2. A weighted ankle band as is claimed in claim 1 wherein said inner band comprises an elastic material.

3. A weighted ankle band as is claimed in claim 1 wherein said weights comprise granular material.

References Cited UNITED STATES PATENTS 1,351,248 8/1920 Hill 128166 1,572,313 2/1926 Sarar 361.5 1,729,209 9/ 1929 Curtice 272-57 2,241,833 5/1941 Waller 27257 3,278,184 10/1966 Rosenbaurn 27257 3,306,610 2/1967 Biggs et a1 272-57 FOREIGN PATENTS 572 1890 Great Britain.

119,798 10/ 1918 Great Britain.

259,420 10/ 1926 Great Britain.

509,276 7/ 1939 Great Britain.

ANTON O. OECHSLE, Primary Examiner.


Examiners. A. W. KRAMER, Assistant Examiner.
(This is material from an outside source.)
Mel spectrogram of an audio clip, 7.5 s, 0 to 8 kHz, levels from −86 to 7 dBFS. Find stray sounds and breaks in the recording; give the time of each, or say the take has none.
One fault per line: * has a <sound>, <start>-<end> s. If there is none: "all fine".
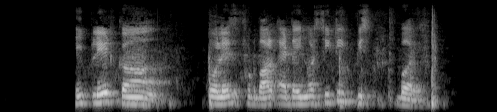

Patent Citations
Cited PatentFiling datePublication dateApplicantTitle
US1351248 *Nov 7, 1919Aug 31, 1920Hill Walter CArch-support
US1572313 *Nov 28, 1924Feb 9, 1926Joseph SararHosiery protector
US1729209 *Nov 29, 1926Sep 24, 1929Austin CurticePhysical-culture apparatus
US2241833 *Mar 6, 1940May 13, 1941Waller Langley AExercising device
US3278184 *Dec 30, 1963Oct 11, 1966Harold RosenbaumWeighted training anklet
US3306610 *Mar 17, 1964Feb 28, 1967Jr Ernest R BiggsWeighted training spat
GB119798A * Title not available
GB259420A * Title not available
GB509276A * Title not available
GB189000572A * Title not available
Referenced by
Citing PatentFiling datePublication dateApplicantTitle
US3528652 *Jan 5, 1968Sep 15, 1970Tarbox Elmer LContoured ankle weight
US3759510 *Jul 5, 1972Sep 18, 1973Jackson Jr JExercise garment
US4180261 *Jun 23, 1978Dec 25, 1979Kolka Leigh EExercising device for runners
US4579344 *Nov 9, 1984Apr 1, 1986Dennis MeggsImpact absorption pads for goals
US4592358 *Aug 17, 1984Jun 3, 1986Westplate Wayne JTherapeutic device
US4777743 *Apr 16, 1987Oct 18, 1988Roehrig Jr August EReady weight shoe
US4838546 *May 9, 1988Jun 13, 1989Edith WinstonAnkle exercise weight
US4997183 *Dec 18, 1987Mar 5, 1991Edith WinstonAnkle weight exercise device
US5514056 *Mar 7, 1994May 7, 1996Altoron Inc.Exercise weight apparatus
US7000337 *May 17, 2004Feb 21, 2006Jodie Ann HarringtonMethod and apparatus for removable shoe weights
US20120255097 *Apr 9, 2012Oct 11, 2012Ronald Gary FeuchsMulti-purpose training apparatus and method
U.S. Classification482/105, 36/2.00R, 482/79
International ClassificationA63B21/06, A63B21/065
Cooperative ClassificationA63B21/065
European ClassificationA63B21/065